Several important papers appeared in 2006, which reexamine the role of oil shocks in the macroeconomy. A common theme of those papers is that policy‐imposed rigidities in the economy were responsible for the bad economic outcomes associated with past oil price shocks. An analysis by economists at the Federal Reserve Bank of Atlanta demonstrated that oil shocks had significant effects on the macroeconomy before 1985 but not after. The authors argued that the federal price control regime of the 1970s was the true cause of the recessions that decade. Economist David Walton at the Bank of England likewise argued that wage rigidities in the 1970s were the culprit responsible for that dismal decade. And economists at the Federal Reserve Bank of Cleveland offered evidence that oil price increases never have and never will cause inflation. They calculated that a doubling of oil prices would lead to a one‐time increase in commodity prices of about 3‐percent.
All the new analyses agree that the more flexible economy that we have now, allows us to cope more easily with oil price shocks. This development is of more than academic interest. First of all, it underscores the danger of return to the price control regimes of the 1970s, something that politicians are increasingly flirting with as energy prices continue to climb. Second, it puts into question a panoply of government programs (such as the Strategic Petroleum Reserve), the panicky rush to break our so‐called “addiction” to oil (which is leading to all kinds of economic mischief), and a foreign policy excessively worried about oil supply disruptions around the world.
Of course, a sanguine macroeconomic view of oil price shocks would be severely tested by a truly unprecedented earthquake in oil markets, like, say, the permanent loss of Saudi Arabian, Kuwaiti, Iraqi, and Iranian crude oil (20‐percent of the world market). Since World War II, there have been quite a few oil supply disruptions (12 in fact), but those disruptions, on average, reduced the world’s crude oil production by only 5.4-percent. The largest disruption was associated with the Suez Crisis of 1956 (11.9-percent of global production), which was triggered, like all of the disruptions, by exogenous events that came and went. A “20‐percent event” would be unprecedented, but the lesson from past events is that flexible markets are our best response to shocks rather than any of our oil‐market policy interventions.

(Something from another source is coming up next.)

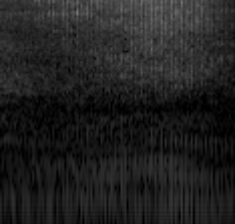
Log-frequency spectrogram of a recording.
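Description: Faint, steady low engine rumble of slow road traffic heard from inside a car, with a hiss building in the second half as vehicles pass close by.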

Despite the revisionist macroeconomic views toward oil shocks, one feature of them is not in dispute. The minimal supply and demand response to oil price movements in the short run leads to large transfers of wealth from consumers to firms in times of high prices (1979–85, 2004-07), and firms to consumers in times of low prices (1991–99). While energy policy discussions often invoke macroeconomic rationales for government action, the real motivation for intervention is the distributional concerns of firms and consumers. Both attempt to enlist the assistance of government to prevent those wealth transfers.
Those calls for assistance should be resisted. Energy market interventions have failed to help consumers and done much damage to the economy. The oil price‐control system in the 1970s induced shortages and increased reliance upon imports at a time when America’s stated policy was to reduce import dependency. Consumers were made materially worse off as a consequence. Likewise, federal policy to prop‐up domestic oil prices in the 1960s with oil import quotas harmed consumers and made the economy far less efficient (energy and otherwise) than it could have been.
It is time for America to get over its inordinate fear of oil shocks. Soaring prices aren’t pretty, but they are scarcely the existential threat to our economy posited by many. Nevertheless, if we want to do something about those shocks, then we should keep government far, far way from the wage and price controls that are the true source of the macroeconomic mischief wrongly blamed on crude oil markets.